In India’s point of view, increasing defence cooperation with Vietnam, which has a 3,260 km-long coastline in the South China Sea, would mean an increasing role in the security landscape of Southeast Asia and the broader Indo-Pacific. Moreover, it has to be noted that about 55 per cent of India’s maritime trade passes through this region, making it a crucial matter of commercial and economic importance for India, alongside strategic and security implications.
The bigger context of a pervading American naval presence in the region, the open challenge posed by China to internationally-agreed rules of maritime conduct, and of course, the centrality of the ASEAN in the Indo-Pacific makes Vietnam a crucial actor in the Indo-Pacific, which India cannot afford to ignore, particularly under the current tumultuous geopolitical circumstances and realities that are getting unfold.
India’s deployment of its warships in the South China Sea, or in other words China’s maritime neighbourhood, is more than two decades old, dating back to 2001. The strength and operational readiness of an experienced naval force like the Indian Navy is ostensibly the biggest asset that New Delhi can utilise to protect its vital national interests in the region, which is now further buttressed by the recently-signed logistics pact.

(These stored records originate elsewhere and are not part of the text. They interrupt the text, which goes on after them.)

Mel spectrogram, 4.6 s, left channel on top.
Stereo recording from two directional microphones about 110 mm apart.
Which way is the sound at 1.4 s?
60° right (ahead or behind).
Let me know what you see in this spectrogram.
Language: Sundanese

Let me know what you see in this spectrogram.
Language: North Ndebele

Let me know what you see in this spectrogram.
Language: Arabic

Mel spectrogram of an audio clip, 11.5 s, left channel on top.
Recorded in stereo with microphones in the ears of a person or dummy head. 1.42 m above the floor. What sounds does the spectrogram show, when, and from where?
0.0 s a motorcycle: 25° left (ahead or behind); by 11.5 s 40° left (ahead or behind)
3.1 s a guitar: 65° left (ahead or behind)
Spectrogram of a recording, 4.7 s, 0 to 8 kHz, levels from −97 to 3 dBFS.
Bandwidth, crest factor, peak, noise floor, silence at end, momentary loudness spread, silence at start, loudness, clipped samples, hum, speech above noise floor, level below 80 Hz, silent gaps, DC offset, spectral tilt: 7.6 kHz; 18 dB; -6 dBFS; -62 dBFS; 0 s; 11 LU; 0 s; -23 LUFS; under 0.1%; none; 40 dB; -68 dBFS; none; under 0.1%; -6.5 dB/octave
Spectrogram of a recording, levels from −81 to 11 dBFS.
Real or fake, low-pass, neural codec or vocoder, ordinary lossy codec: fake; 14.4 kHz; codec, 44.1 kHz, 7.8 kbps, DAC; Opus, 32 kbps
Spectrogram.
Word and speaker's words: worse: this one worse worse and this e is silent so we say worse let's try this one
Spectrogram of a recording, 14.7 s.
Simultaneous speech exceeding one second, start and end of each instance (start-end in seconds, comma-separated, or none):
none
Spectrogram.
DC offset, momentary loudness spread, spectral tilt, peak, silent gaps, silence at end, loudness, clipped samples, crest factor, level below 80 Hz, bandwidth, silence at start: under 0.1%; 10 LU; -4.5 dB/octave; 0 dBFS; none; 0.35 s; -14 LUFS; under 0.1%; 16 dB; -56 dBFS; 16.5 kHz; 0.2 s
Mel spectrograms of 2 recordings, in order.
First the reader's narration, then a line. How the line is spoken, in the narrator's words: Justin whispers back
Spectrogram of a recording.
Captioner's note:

India’s military strategists are well aware of the potential consequences of the looming prospect of a complete Chinese control of the South China Sea, i.e., up to the Strait of Malacca, which would essentially bring the Chinese navy closer to the Andaman and Nicobar Islands, and thereby to the Indian Ocean.
Today, India’s growing military capabilities, including its nuclear potential, has ample power to instil confidence in regional countries as a responsible and reliable partner that can contribute to regional security in Southeast Asia. New Delhi’s frequent naval manoeuvres in the region, including periodic port visits, passage exercises, and other joint multilateral exercises such as ‘Milan’ and ‘Malabar’ clearly embody India’s strong resolve and commitment to a rules-based international order.

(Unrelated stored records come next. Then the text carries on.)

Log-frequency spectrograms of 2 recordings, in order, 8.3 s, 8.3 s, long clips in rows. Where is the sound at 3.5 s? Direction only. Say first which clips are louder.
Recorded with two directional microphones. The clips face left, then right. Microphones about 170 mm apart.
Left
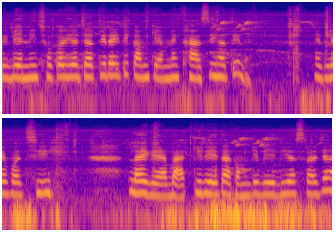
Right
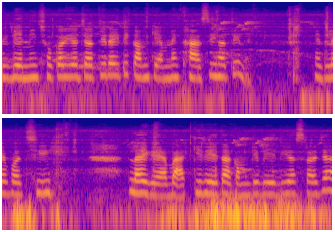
Right 1 dB; 5° right (ahead or behind).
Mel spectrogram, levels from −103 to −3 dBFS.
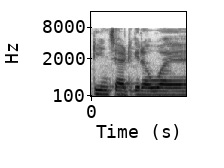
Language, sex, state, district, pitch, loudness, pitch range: Hindi, male, Uttar Pradesh, Shamli, 155 Hz, -12 LUFS, 150-160 Hz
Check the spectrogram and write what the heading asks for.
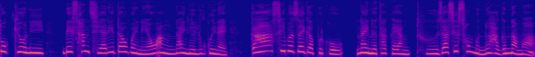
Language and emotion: Bodo, fearful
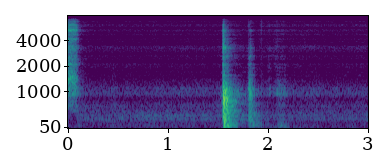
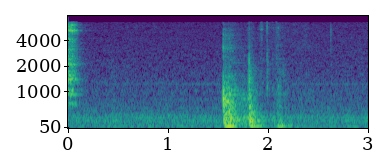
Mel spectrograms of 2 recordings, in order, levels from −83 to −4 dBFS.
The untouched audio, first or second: second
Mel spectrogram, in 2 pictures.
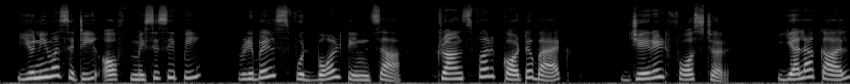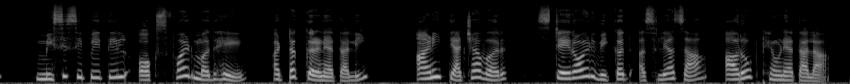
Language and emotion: Marathi, neutral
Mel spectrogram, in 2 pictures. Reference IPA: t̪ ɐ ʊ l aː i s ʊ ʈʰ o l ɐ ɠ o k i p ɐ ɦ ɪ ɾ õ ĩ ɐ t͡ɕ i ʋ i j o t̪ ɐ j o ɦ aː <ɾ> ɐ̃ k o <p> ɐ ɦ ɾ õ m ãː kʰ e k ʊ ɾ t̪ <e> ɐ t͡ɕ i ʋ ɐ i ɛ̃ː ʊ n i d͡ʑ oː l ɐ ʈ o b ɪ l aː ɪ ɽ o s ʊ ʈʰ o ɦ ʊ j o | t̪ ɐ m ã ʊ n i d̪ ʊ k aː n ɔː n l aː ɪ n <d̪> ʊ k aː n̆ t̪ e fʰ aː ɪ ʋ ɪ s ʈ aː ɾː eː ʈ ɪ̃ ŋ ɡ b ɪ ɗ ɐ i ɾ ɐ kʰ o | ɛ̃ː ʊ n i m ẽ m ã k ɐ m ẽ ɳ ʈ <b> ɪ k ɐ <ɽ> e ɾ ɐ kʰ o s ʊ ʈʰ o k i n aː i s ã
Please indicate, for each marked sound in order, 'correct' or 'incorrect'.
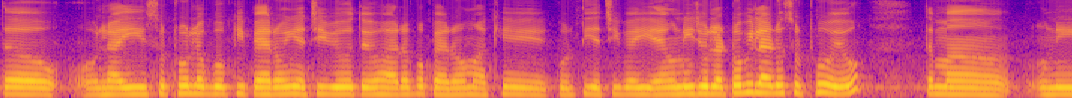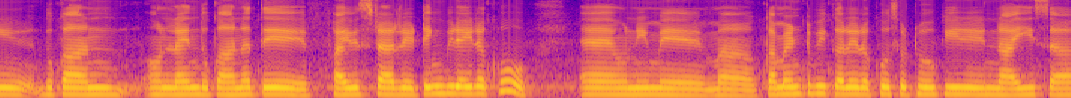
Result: correct, correct, incorrect, correct, correct, incorrect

Above all, with China causing strategic insecurity for India in its own neighbourhood through its disruptive regional engagements, i.e., in South Asia and the Indian Ocean region, a reciprocal Indian presence in China’s neighbourhood could be a natural imperative, adding another layer to Chinese strategic perception of a parallelly rising India.